Continuing the discussion of Confederate records, another major portion of material in Record Group 109, War Department Collection of Confederate Records, includes records about Confederate prisoners of war. Of particular note, these are actually records created by Union military prisons, compiled or maintained by the Office of the Commissary General of Prisoners in the U.S. War Department.

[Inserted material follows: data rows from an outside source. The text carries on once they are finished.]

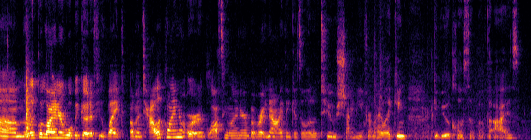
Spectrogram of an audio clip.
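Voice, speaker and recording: Lively intonation from a woman at a fairly low pitch, very fast and with hardly any pauses, over noticeable background noise. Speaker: beauty vlogger. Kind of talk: tutorial. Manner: casual.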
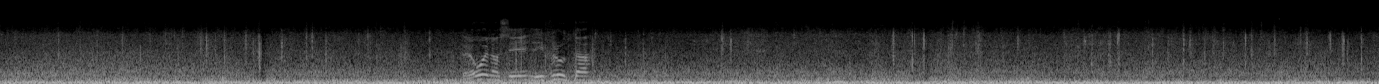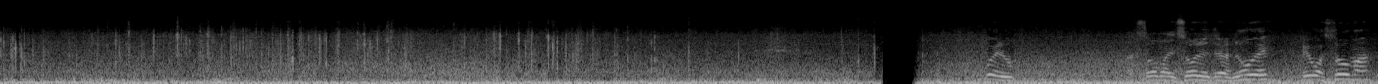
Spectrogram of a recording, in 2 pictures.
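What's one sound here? Strong wind buffets and rumbles outdoors.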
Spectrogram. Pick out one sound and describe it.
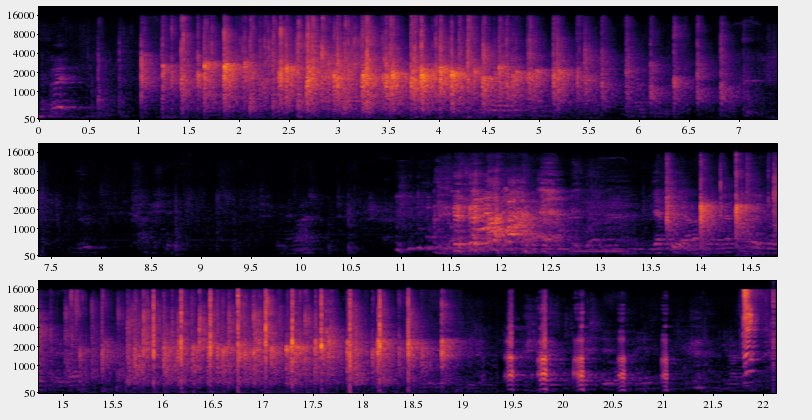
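A group of people applauds in a room.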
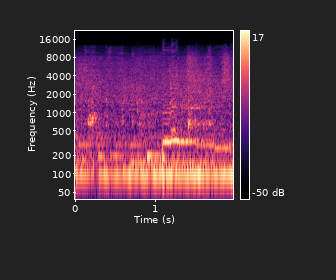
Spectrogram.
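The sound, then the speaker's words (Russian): Flour sautéed in thoroughly heated oil in a pan gives off a steady, dense sizzle, an even hiss that runs unbroken for the whole stretch at moderate loudness over a low, constant hum, with no voices. “Когда масла достаточное количество, это вот, наше масло уже достаточно прокалилось, мы добавляем туда немножечко муки, пропассировываем ее в масле.”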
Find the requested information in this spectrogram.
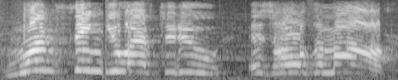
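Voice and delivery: loud, high frustrated lecture; angry scolding shout. Real, not acted. Gamer scolding teammate for failing her one job, angry shout.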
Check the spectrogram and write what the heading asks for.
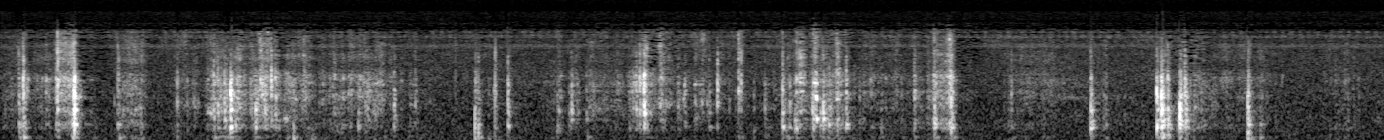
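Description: Paper and cardboard being handled: leaflets and a paper card rustling as they are taken out of cardboard reel boxes, with the boxes knocking and scraping on the tabletop. The sounds come in short, irregular spells of rustling and sharp knocks.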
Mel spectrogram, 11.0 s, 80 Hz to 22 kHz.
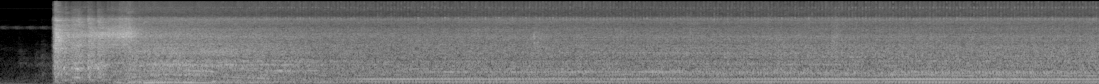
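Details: Toyota Vitz in drive: engine fires, flares briefly, then settles into steady idle under drive load with a faint droning hum at 0:17; cause not evident.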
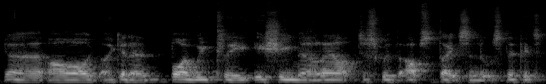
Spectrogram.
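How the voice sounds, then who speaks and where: A British man hosting a podcast, giving advice in a casual, informal and halting conversational monologue. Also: fairly low pitch, flat delivery, a little mellow. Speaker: host of a personal finance podcast. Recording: roomy, echoing sound.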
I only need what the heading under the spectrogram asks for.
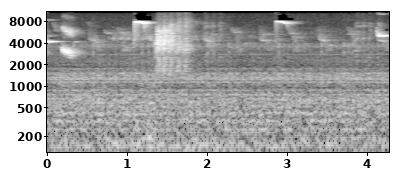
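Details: Young great tits of a second brood fledging from a nest box on a balcony at seven in the morning; thin high chirps alternate with a harsh buzzy call, and sharp high notes recur.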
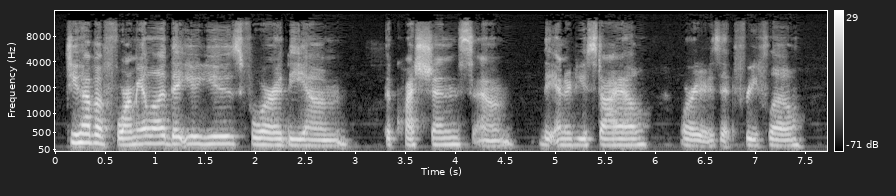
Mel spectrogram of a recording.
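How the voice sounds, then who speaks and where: Fairly slow delivery in an unremarkable speaking voice. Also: woman, fairly low pitch for a woman, ordinary pitch variation. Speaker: podcast host. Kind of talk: casual interview chat. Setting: video call.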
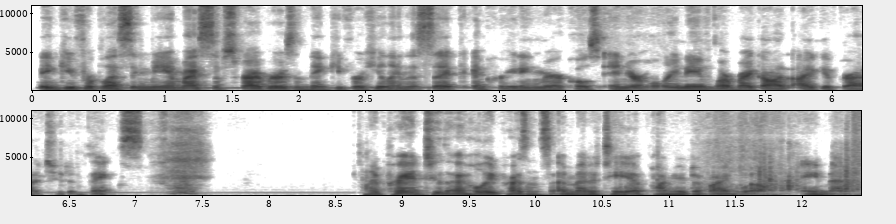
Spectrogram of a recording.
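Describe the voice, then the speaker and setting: This is a woman with a strikingly deep voice and a hoarse edge. She hosts a live-stream tarot reading, offering earnest, motherly reminders and turning preachy when she speaks of faith. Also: animated, normal speed, slight background noise, poor audio. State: hoarse from yelling. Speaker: tarot reader.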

Because the records contained specific information about Confederates, the Commissary General of Prisoners transferred the records to the Adjutant General so they could be filed with the other Confederate-related material in the “Rebel Archives.” As you seek these records out, keep that odd juxtaposition in mind–these are Union records about Confederates, so they are filed in the “Confederate” record group (RG 109). All of these records have been reproduced on microfilm as National Archives Publication M598, Selected Records of the War Department Relating to Confederate Prisoners of War, 1861-1865. Two other publications derived from portions of the general records compiled by the Commissary General of Prisoners also include M1871, Muster Rolls and Lists of Confederate Troops Paroled in North Carolina, and M2072, Lists of Confederates Captured at Vicksburg, Mississippi, July 4, 1863. The microfilmed records have also been digitized in a searchable database by Ancestry.com.

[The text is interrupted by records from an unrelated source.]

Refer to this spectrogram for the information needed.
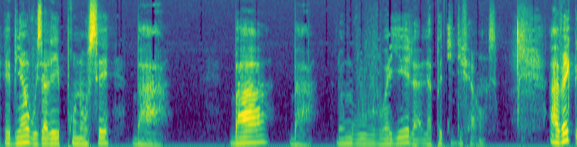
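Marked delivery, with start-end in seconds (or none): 3.1-3.6 ba sur un ton descendant; ba, tonalité qui descend; grave tone. Shown as a demonstration. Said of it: "avec un accent grave". 3.9-4.2 ba, voix qui tombe plus bas; ba qui descend et s'éteint; low falling grave tone. Shown as a demonstration. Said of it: "avec un accent grave".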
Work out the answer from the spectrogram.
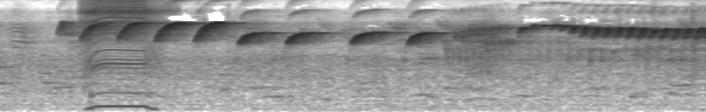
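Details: Green canary, two years old, singing while in moult: a series of repeated bright rolling notes at a steady pace, shifting into a higher rapid trill, over a hissy background with one brief low electronic-like tone.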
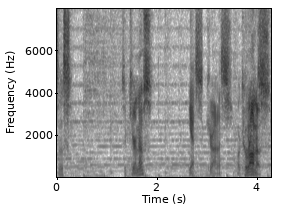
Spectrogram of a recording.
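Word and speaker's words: Cernunnos: Yes, Kyranos. Or Kyranos. It's a hard K.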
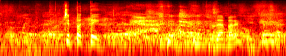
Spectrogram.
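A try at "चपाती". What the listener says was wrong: You have to emphasize the P and the T.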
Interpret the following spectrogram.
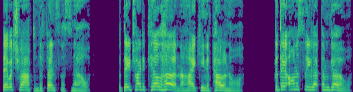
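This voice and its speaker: A woman's voice: mid-range voice, moderate pace, no room sound, clean studio sound. Woman narrating a fantasy audiobook. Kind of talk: scripted narration.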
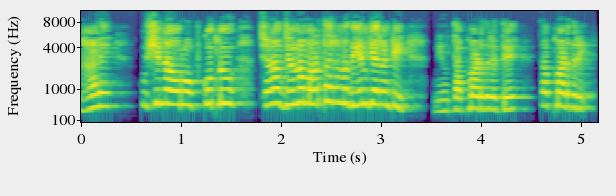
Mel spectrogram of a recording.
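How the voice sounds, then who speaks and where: An indignant young cartoon wife, played by a woman, scolding her mother-in-law. Her voice sits high and the words come quickly. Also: lo-fi sound. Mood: reproachful. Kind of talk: cartoon voice acting.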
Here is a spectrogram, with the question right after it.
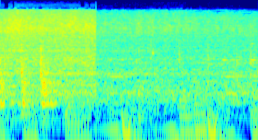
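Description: Tomato and green chili pieces frying in a pan, a bright sizzle that drops in level partway through, with soft stirring scrapes and thumps beneath.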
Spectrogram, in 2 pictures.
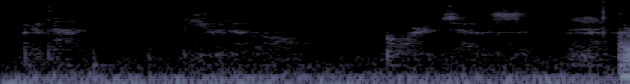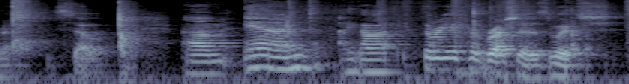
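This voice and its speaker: The speech moves at a very slow pace with long, frequent pauses. Loud background noise runs underneath. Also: woman, ordinary pitch variation. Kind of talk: casual product review chat. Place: bathroom. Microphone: phone near.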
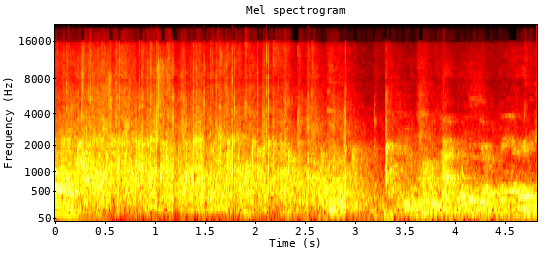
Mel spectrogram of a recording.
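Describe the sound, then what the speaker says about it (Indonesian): A crowd at a religious gathering bursts into loud, dense clapping that stays steady and thick throughout, with voices mixed in underneath. "Wow, tepuk tangan dulu dong."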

As I mentioned, most of the records consist of bound volumes which were kept by various Union prisons. Although some volumes contain information relating to Federals held as prisoners, most include information about Confederates only. Two general sets of records compiled by the Commissary General of Prisoners included the series “Records of Confederates in Union Prisons, 1861-1865″ (ARC ID 2133277) and “Registers of Confederate Prisoners” (ARC ID 2554642). The former includes lists of arrivals, transfers, exchanges, prisoners who desired to take the oath of allegiance and/or enlist in the Union Army, and deaths, arranged by prison. The registers of prisoners generally include an alphabetical listing of POWs by name, rank, unit organization or residence (for civilian prisoners), date and place of capture, and disposition.

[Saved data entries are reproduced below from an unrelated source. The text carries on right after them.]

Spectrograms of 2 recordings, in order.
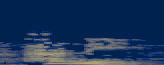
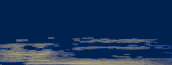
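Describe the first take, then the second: First: "Honey" as HUH-nee, short first vowel, falling; correct honey. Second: "honey" as HAH-neee, open and drawn out; mispronounced honey. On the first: Teacher applying the same rule, "Honey" with short UH. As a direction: model "Honey" compactly with a tight UH. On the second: Teacher showing what not to say, "honey" opened up and dragged. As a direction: stretch "honey" with a too-open AH. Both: Shown as a demonstration. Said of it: "不要念成honey".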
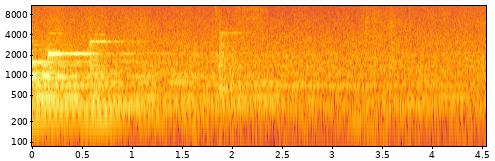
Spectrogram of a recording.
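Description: A piano's final chord rings out and slowly fades.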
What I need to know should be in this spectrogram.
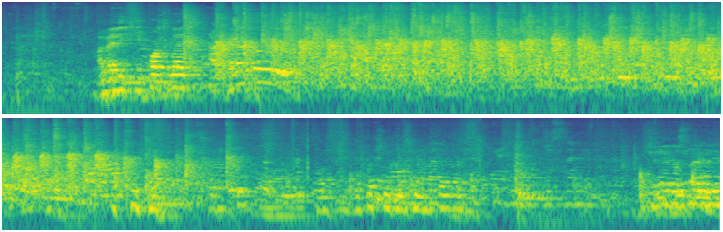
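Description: A crowd of people chatters in a room.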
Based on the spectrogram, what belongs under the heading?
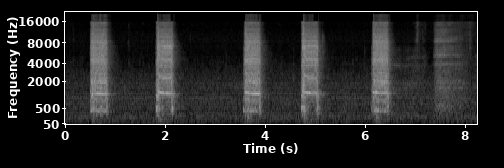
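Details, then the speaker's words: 1998–2003 Dodge Durango door lock actuators cycled with the key before replacement: five short harsh grinding buzzes with thin squeal, one per cycle; three non-driver doors' actuators worn out, driver's door still fine; worn door lock actuators. "So first, hold up. I'm gonna just use the key to unlock it, because and you can hear how bad these are."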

Records of individual prisons include all of the well-known installations that operated in the North during the war, including Camp Chase and Johnson’s Island in Ohio; Point Lookout, Maryland; Camp Morton, Indiana; Fort Delaware, Delaware; and Elmira, New York; as well as many other lesser-known camps established in several Southern cities during the war, including Knoxville, Tennessee; Little Rock, Arkansas; Memphis, Tennessee; and New Orleans, Louisiana. A variety of records are usually available for each camp, including general ledgers of prisoners, death registers, descriptive lists of prisoners, and records showing the disposition of prisoners (whether they were exchanged, released, paroled, transferred to another camp, escaped, or died). See below, for example, two pages from the register of deaths for the military prison at Elmira, New York, which show the name of each prisoner, their unit information, when and where they were captured, when they were transferred to Elmira, when they died, and the cause of death. More personal records include prisoner accounts (clothing and supplies issued), records of prisoners sent to hospital (some include volumes of surgical or dental procedures and prescriptions issued), as well as some administrative material such as letters sent and received by prison officials, and orders issued and received. Some camps also maintained records of amnesty oaths administered to released prisoners, in particular Point Lookout, which served as a primary recruiting location for the “Galvanized Yankees” (ex-Confederate soldiers who joined the Union Army to fight Indians on the western frontier during the war).
Most Confederate compiled military service records contain references to specific prison records if the individual soldier was captured during the war or surrendered near the end of the conflict. Such notations offer a convenient way to identify the original source material for a specific prison, which you can then easily locate in the microfilmed records in M598. If you have a Confederate ancestor who spent time as a prisoner of war, these records are definitely worth searching! Do you have any tips to share or stories you have uncovered by researching these records for your ancestors?